Your goal:
Could you repeat the data word for word while skipping the pictures?
*** Block opens ***
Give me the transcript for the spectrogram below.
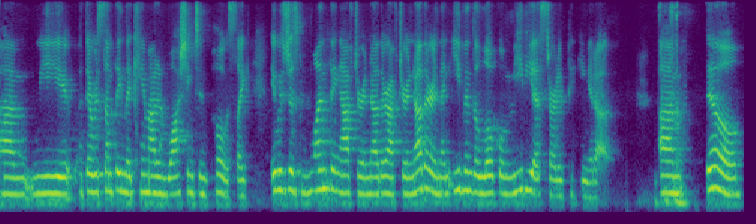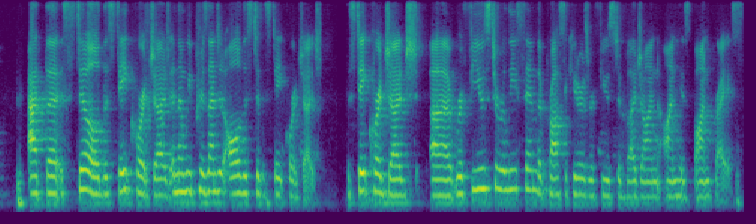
Um, we there was something that came out in Washington Post. Like it was just one thing after another after another, and then even the local media started picking it up. Um, still, at the still the state court judge, and then we presented all this to the state court judge. The state court judge uh, refused to release him. The prosecutors refused to budge on on his bond price.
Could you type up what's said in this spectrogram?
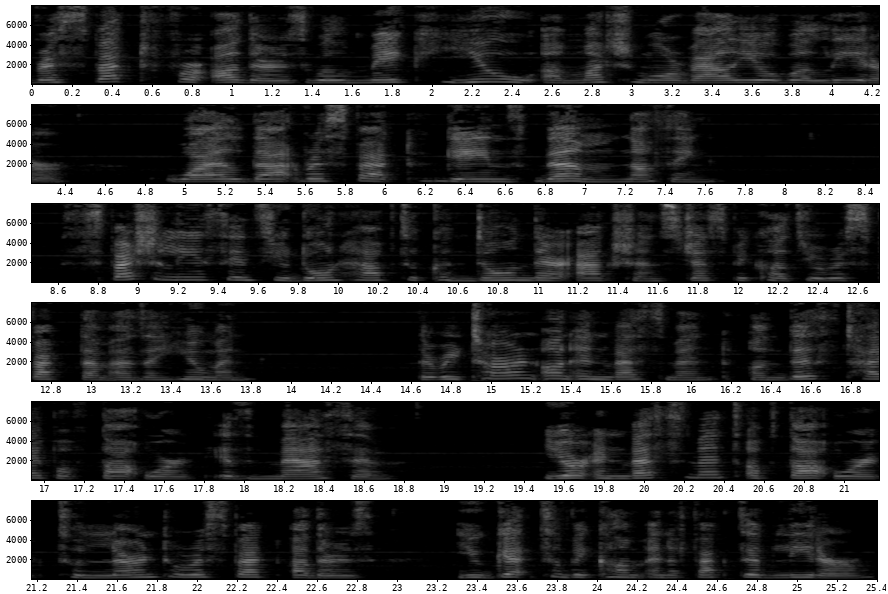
Respect for others will make you a much more valuable leader, while that respect gains them nothing. Especially since you don't have to condone their actions just because you respect them as a human. The return on investment on this type of thought work is massive. your investment of thought work to learn to respect others, you get to become an effective leader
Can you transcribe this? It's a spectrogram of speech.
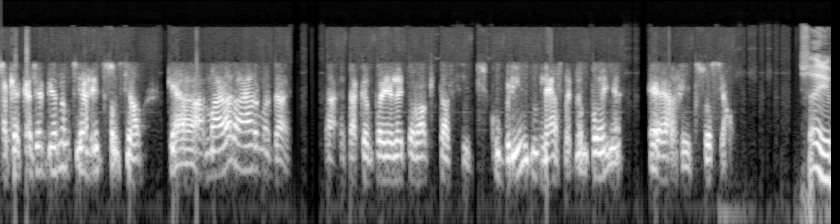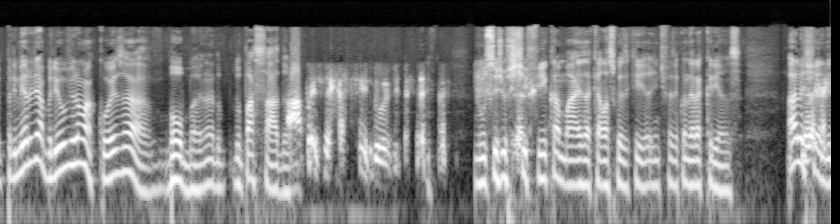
só que a KGB não tinha rede social, que é a maior arma da, da, da campanha eleitoral que está se descobrindo nesta campanha é a rede social. Isso aí, primeiro de abril virou uma coisa boba, né, do, do passado. Né? Ah, pois é, sem dúvida. Não se justifica mais aquelas coisas que a gente fazia quando era criança. Alexandre,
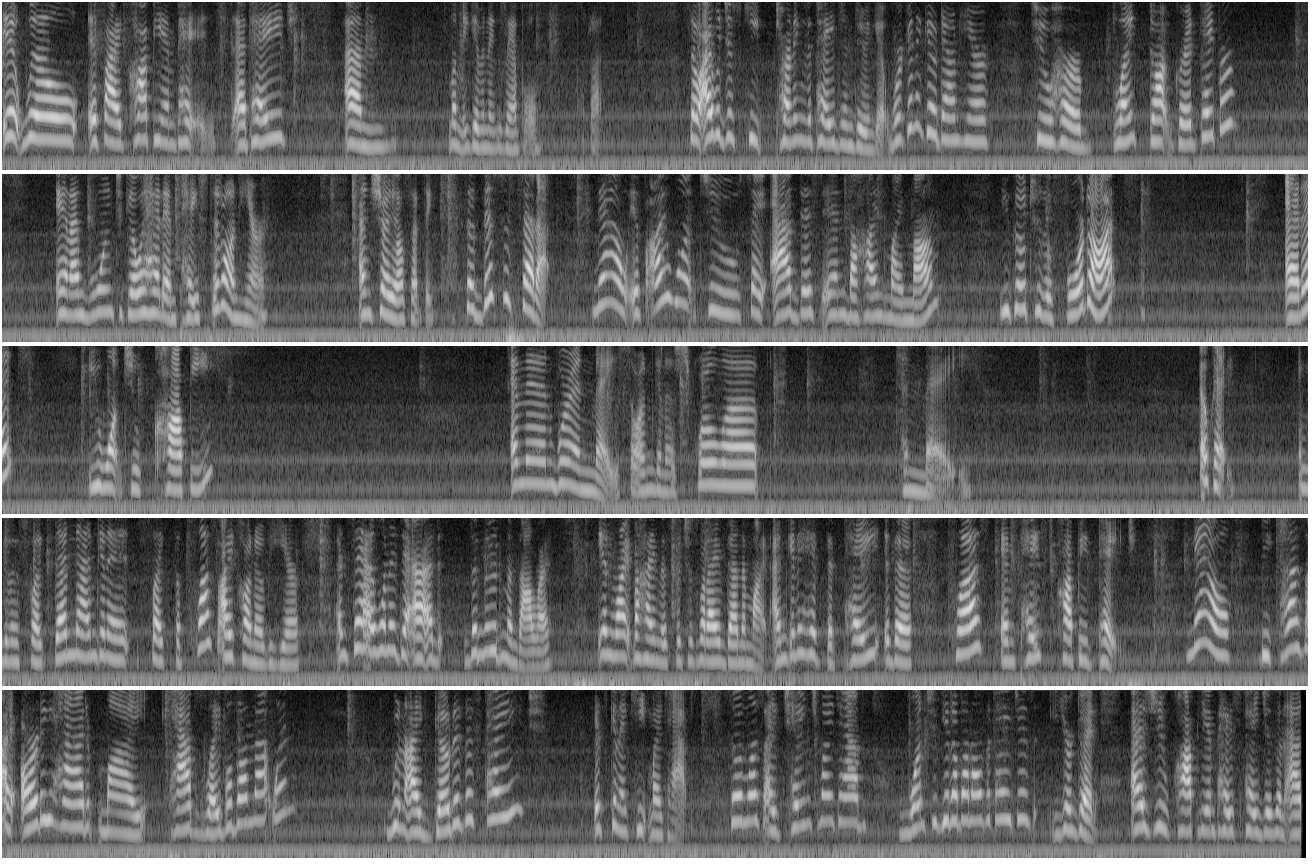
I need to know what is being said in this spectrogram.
it will, if I copy and paste a page, um, let me give an example. Hold on. So I would just keep turning the page and doing it. We're going to go down here to her blank dot grid paper. And I'm going to go ahead and paste it on here and show y'all something. So this is set up. Now, if I want to, say, add this in behind my month, you go to the four dots, edit, you want to copy, And then we're in May, so I'm going to scroll up to May. Okay, I'm going to select done. Now I'm going to select the plus icon over here and say I wanted to add the mood mandala in right behind this, which is what I've done in mine. I'm going to hit the pay, the plus and paste copied page. Now, because I already had my tabs labeled on that one, when I go to this page, it's going to keep my tabs. So unless I change my tabs, once you get up on all the pages, you're good. As you copy and paste pages and add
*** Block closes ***
Solution for this problem:
Give me the transcript for the spectrogram below.
Um, we there was something that came out in Washington Post. Like it was just one thing after another after another, and then even the local media started picking it up. Um, still, at the still the state court judge, and then we presented all this to the state court judge. The state court judge uh, refused to release him. The prosecutors refused to budge on on his bond price.
Could you type up what's said in this spectrogram?
Respect for others will make you a much more valuable leader, while that respect gains them nothing. Especially since you don't have to condone their actions just because you respect them as a human. The return on investment on this type of thought work is massive. your investment of thought work to learn to respect others, you get to become an effective leader
Can you transcribe this? It's a spectrogram of speech.
só que a KGB não tinha rede social, que é a maior arma da, da, da campanha eleitoral que está se descobrindo nesta campanha é a rede social. Isso aí, primeiro de abril virou uma coisa boba, né, do, do passado. Né? Ah, pois é, sem dúvida. Não se justifica mais aquelas coisas que a gente fazia quando era criança. Alexandre,
I need to know what is being said in this spectrogram.
it will, if I copy and paste a page, um, let me give an example. Hold on. So I would just keep turning the page and doing it. We're going to go down here to her blank dot grid paper. And I'm going to go ahead and paste it on here and show y'all something. So this is set up. Now, if I want to, say, add this in behind my month, you go to the four dots, edit, you want to copy, And then we're in May, so I'm going to scroll up to May. Okay, I'm going to select done. Now I'm going to select the plus icon over here and say I wanted to add the mood mandala in right behind this, which is what I've done in mine. I'm going to hit the pay, the plus and paste copied page. Now, because I already had my tabs labeled on that one, when I go to this page, it's going to keep my tabs. So unless I change my tabs, once you get up on all the pages, you're good. As you copy and paste pages and add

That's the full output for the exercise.